* _WHAT YOU NEED TO DO_
Output every line below as it stands, dropping only the images.
[Start of section]
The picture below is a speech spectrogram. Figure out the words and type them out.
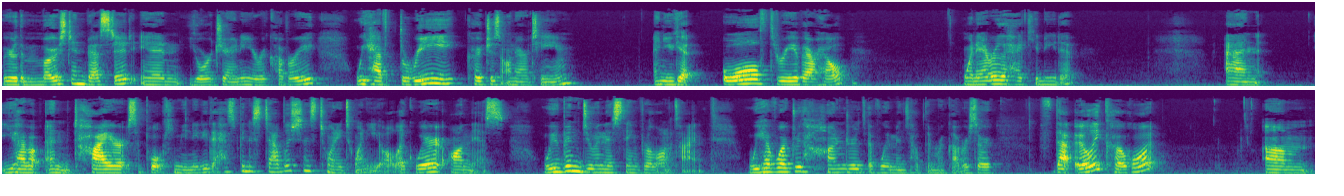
We are the most invested in your journey, your recovery. We have three coaches on our team, and you get all three of our help whenever the heck you need it. And you have an entire support community that has been established since 2020, y'all. Like, we're on this. We've been doing this thing for a long time. We have worked with hundreds of women to help them recover. So, that early cohort, um,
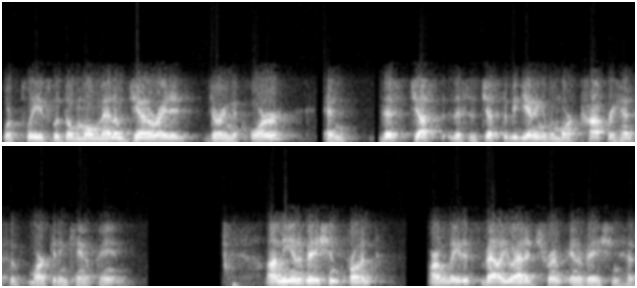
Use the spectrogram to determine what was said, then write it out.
We're pleased with the momentum generated during the quarter, and this is just the beginning of a more comprehensive marketing campaign. On the innovation front, our latest value-added shrimp innovation has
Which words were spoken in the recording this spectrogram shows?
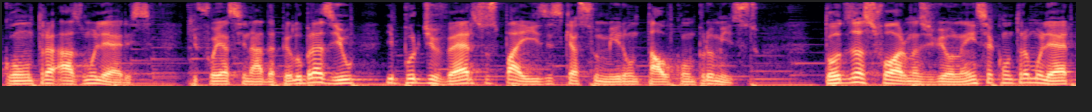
contra as mulheres, que foi assinada pelo Brasil e por diversos países que assumiram tal compromisso. Todas as formas de violência contra a mulher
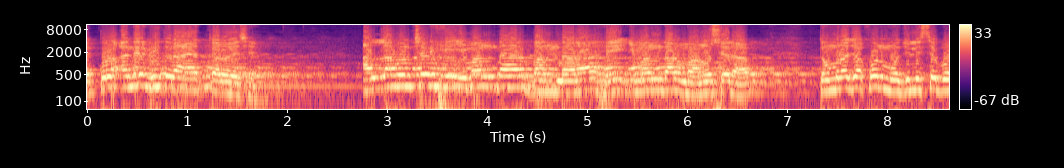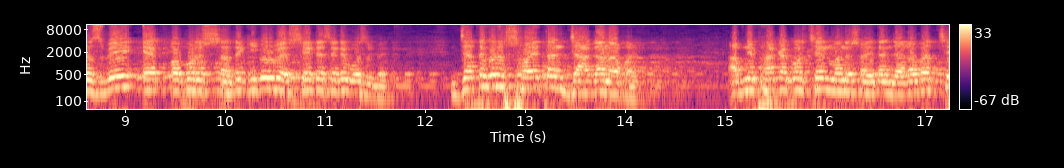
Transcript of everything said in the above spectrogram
এ কোরআনের ভিতরে আয়াতটা রয়েছে। আল্লাহ বলছেন, হে ইমানদার বান্দারা, হে ইমানদার মানুষেরা, তোমরা যখন মজলিসে বসবে, এক অপরের সাথে কি করবে? সেটে সেটে বসবে। যাতে করে শয়তান জাগা না পায়। আপনি ফাঁকা করছেন মানে শয়তান জাগা পাচ্ছে।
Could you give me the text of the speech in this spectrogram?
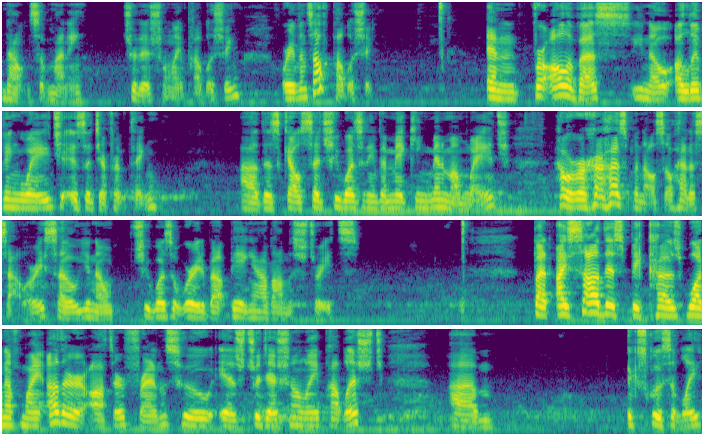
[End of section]
* _RESPONSE FOR THIS EXERCISE_
The picture below is a speech spectrogram. Figure out the words and type them out.
We are the most invested in your journey, your recovery. We have three coaches on our team, and you get all three of our help whenever the heck you need it. And you have an entire support community that has been established since 2020, y'all. Like, we're on this. We've been doing this thing for a long time. We have worked with hundreds of women to help them recover. So, that early cohort, um,
Use the spectrogram to determine what was said, then write it out.
We're pleased with the momentum generated during the quarter, and this is just the beginning of a more comprehensive marketing campaign. On the innovation front, our latest value-added shrimp innovation has
Which words were spoken in the recording this spectrogram shows?
contra as mulheres, que foi assinada pelo Brasil e por diversos países que assumiram tal compromisso. Todas as formas de violência contra a mulher
Transcript of everything said in the above spectrogram
এ কোরআনের ভিতরে আয়াতটা রয়েছে। আল্লাহ বলছেন, হে ইমানদার বান্দারা, হে ইমানদার মানুষেরা, তোমরা যখন মজলিসে বসবে, এক অপরের সাথে কি করবে? সেটে সেটে বসবে। যাতে করে শয়তান জাগা না পায়। আপনি ফাঁকা করছেন মানে শয়তান জাগা পাচ্ছে।
Could you give me the text of the speech in this spectrogram?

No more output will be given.